Breastfeeding Aversion is a ‘thing’. It’s barely happened to me, but sometimes when I am sore and cracked, I’ve found an understanding of it. Or, you know, when she’s woken up for the sixth time in the night and only a dummy nipple will do. Yes, I ‘get it’ then too.
Breastfeeding is Your Ticket to Solitude
And that doesn’t necessarily mean loneliness – it can be the most precious time.
It’s something nobody else will ever experience with your baby. And it’s your trump card for every challenging situation: the ready-made excuse for those hectic family visits when you just need five minutes peace; the method for quieting your hysterical baby like nothing else can; a way to reinforce the bond between you when you’re losing your patience; even a technique for reasserting yourself as the primary caregiver when necessary. #onlymummywilldo
Extended Breastfeeding Just Happens Sometimes
I somehow never quite expected to reach the six month milestone, but I blinked and it was upon us: time to consider weaning options. I’d given little thought to how long I’d nurse, with ‘for as long as it feels right’ being my stock answer to the impertinent question. It is still my stock answer because the truth is ‘I don’t know’.
I once thought I’d never go beyond 12 months; it’s been 14 already.
Breastfeeding a Toddler is Quite Different to Breastfeeding a Baby
Extended feeding in public is difficult – my daughter doesn’t believe in modesty for feeding implements. In fairness, I’m quite blatant about using a glass or a fork in public so I don’t really blame her. We have an ongoing battle between my choice of discretion versus her forced exhibitionism. She usually wins, so I try to avoid feeding during the day now.
Weaning is Tough on Mum Too…
Trying to cut back or stop altogether is tough. It’s natural to comfort our babies and breastfeeding is the king of comforting. It feels cruel to refuse them, particularly when they’re too young to understand and simply feel rejected.
But it’s Important to Know When Your Baby Needs to Wean
And yet, I have to acknowledge that to a degree, I am also guilty of holding on to this marvel, not quite ready to give it up.
Alas, as the mother I must ascertain who most needs it – me or her.
And when I determined that my daughter was ready to be weaned, I knew I must force the issue.
The Final Shock?
So I’ve begun the process.

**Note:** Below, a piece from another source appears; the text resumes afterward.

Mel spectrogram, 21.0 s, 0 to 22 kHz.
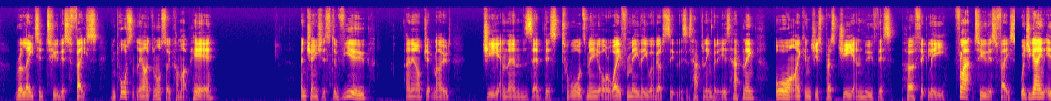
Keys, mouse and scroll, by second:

Having bought into the ‘Breast is Best’ school of thought so intently, the realisation that my daughter was ready dawned slowly.

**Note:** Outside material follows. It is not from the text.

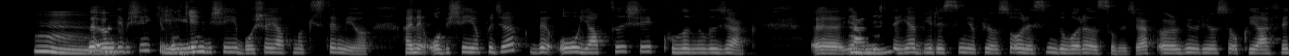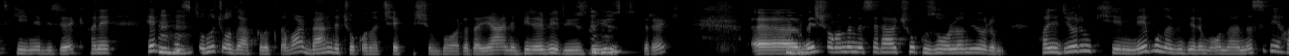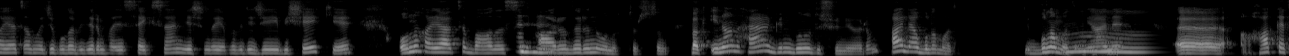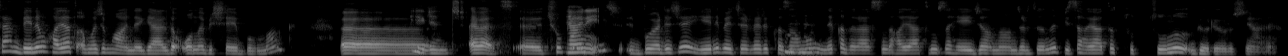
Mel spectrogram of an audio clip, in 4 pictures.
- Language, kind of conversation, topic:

Having been so defensive of nursing her while she still seeks me out, it’s been a humbling experience – I had to re-evaluate our circumstances: seeking me out was not in itself indication that she still needed to be breastfed.
At twelve months old, her sleep was at about its worst ever. She was waking after a maximum of 90 minutes at a time and we were both exhausted. She was clingy, she had no interest in food, and she was miserable. Something had to change.
Though she is undeniably ready (proven, I believe, by what follows), she doesn’t know or understand it well enough to instigate the necessary measures of her own accord. As with all things, she relies upon me to guide her. And of course, I must step up.
I do not advocate cry it out, so I knew it would be incredibly tough. Suffice to say, we have not looked back. It’s a work in progress, but – It. Is. Working.
As parents, exercising tough love is an inevitability we will face time and again; unfortunately, it’s one of the not-so-nice aspects of the job. I just didn’t expect it so soon – I was confident I was safe until I had to leave her at the school gate.
I am still humbled by the realisation that while nursing your infant can be the best possible start for them in life, there does come a time when it is no longer the pinnacle – and intervention may become necessary. It may not be the natural transition we hope for, and it’s essential that we recognise and implement the required changes. Breastfeeding is for their good, not ours.
Have you experienced any shocking breastfeeding revelations? Please comment below!